Family Portrait as Lullaby
Your father is the slow dance and I am the ballad.
Or he's the nightclub and I am six tequila shots on the bar.
I am the salt and lemon, too.
I am the snake and the apple. I am the tongue that says
to your father – Take. Eat. Do this in remembrance of me.
Your father, the monologue in the music box
and I, the plastic ballerina in gold shoes.
Your father is the swaddle, the rock, the cradle.
His potbellied heart loses its socks and is learning to laugh.
You are Mars. Your father and I are its two moons orbiting.
You, stardust on the telescope's lens
and the ice in the comet's tail.
Your heart is a poppy – bright, forgetful
You are the first mayapple of spring, unripe and rising.
And this is the hallelujah I asked the first stardust to sing at the quickening.
This is the dirty Eden, stalked by envious angels,
This is the land of Isaac, and of knives.

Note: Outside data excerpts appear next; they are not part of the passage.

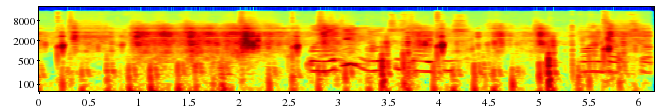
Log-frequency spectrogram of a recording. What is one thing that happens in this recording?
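Blocks of earth crack and crumble as they are dug.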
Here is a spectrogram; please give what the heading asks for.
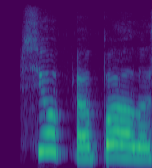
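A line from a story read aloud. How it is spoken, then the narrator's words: Whining. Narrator (Russian): скулил Бобковита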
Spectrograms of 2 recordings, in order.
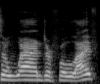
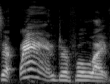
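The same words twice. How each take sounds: First: The first syllable of Wonderful is said normally. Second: The first syllable of Wonderful sounds like a quack. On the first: The speaker calls it wrong. "It's not" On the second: The speaker calls it right. "You have to quack the wah"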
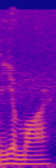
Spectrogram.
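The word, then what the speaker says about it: Yemar: It is pronounced Yamar, Y-E-M-A-R.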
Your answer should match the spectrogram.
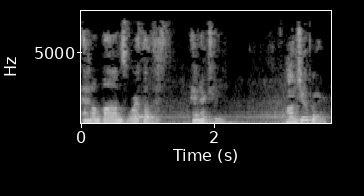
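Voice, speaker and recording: A man being interviewed as a guest author, speaking in a measured, hesitant way with many pauses. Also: on the high side, a little mellow, muffled recording, a little hiss or hum. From born in Austria, lives in the US. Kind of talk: interview answers.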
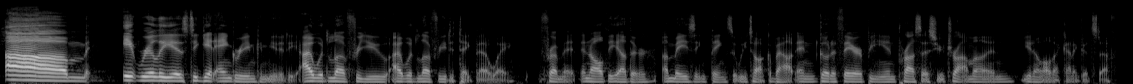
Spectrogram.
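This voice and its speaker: Rambling, sweary speaker in animated casual chat. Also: mid-range voice, fast, creaky. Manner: rambling, sweary, slangy, dramatic retelling. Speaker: audio drama writer.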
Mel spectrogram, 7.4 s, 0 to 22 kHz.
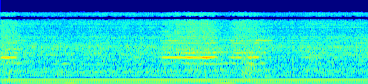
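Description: Kubota BX2660 sub-compact tractor's three-cylinder diesel engine running steadily as the tractor creeps across gravel, with a high whine that comes in briefly about three seconds in.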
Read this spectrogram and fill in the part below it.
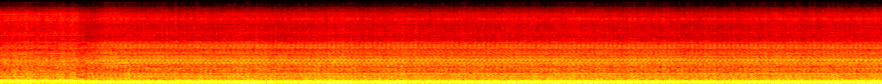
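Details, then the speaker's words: Military surplus diesel generator after storage and repairs, under significant overload: brief dip then steady, even running without hunting; normal generator running under load, little droop and no spurious trips. "all right everything seems to be operating properly as you saw in the video the generator was able to handle a fairly significant overload without too much droop"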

Things Which Will Not Appear in This Lullaby
This cast iron cradle on an overburdened bough.
That stone doll with a quartz heart and agates for eyes.
A boy waving a red skirt at a girl pawing the street
in patent leather shoes.
A pirate ship circled by a shark that feeds on moonlight.
Mermaids training with tridents.
Instead I'll sing about a kelp[ forest caressing a glass-bottomed boat
or wild ponies bathing in a starlit river.
Your father, his sweater held open like a sling weighted with pears.
Your father, anointing my wrist with a paper corsage.
My love, the fourth-longest river in the world.
Someone else's love, between the road and the woods,
Not Job's first loss or his forty-eighth, but his wife swaddling
the second set of sons she'd been given to replace the ones
God had taken.
Neither never, nor Neverland, but always and here.
Lullaby with Almost All the Answers
The bridesmaids in yellow silk harvesting
pears is when. Love set you going is why.
One third of the spirit entering me is why.
Moonlight gentling the curtains is how.
The angel Gabriel is who. The husband is who.
The stranger next to me on the bus who let me
warm my hands on her thighs is who. We all
want to be broken for each other is why.
We all want to kiss our names from someone
else's mouth is why. The tongue is where.
Neck is where. Collarbone, nipple, and nave
are where. Why: winter approached and heat
was scarce or the fourth glass of wine or old-
fashioned loneliness. My blood on the white flesh
of the bitten apple is what. I wanted a child
to live long enough to call me mother is why.
From Poetry Northwest, Winter and Spring 2015.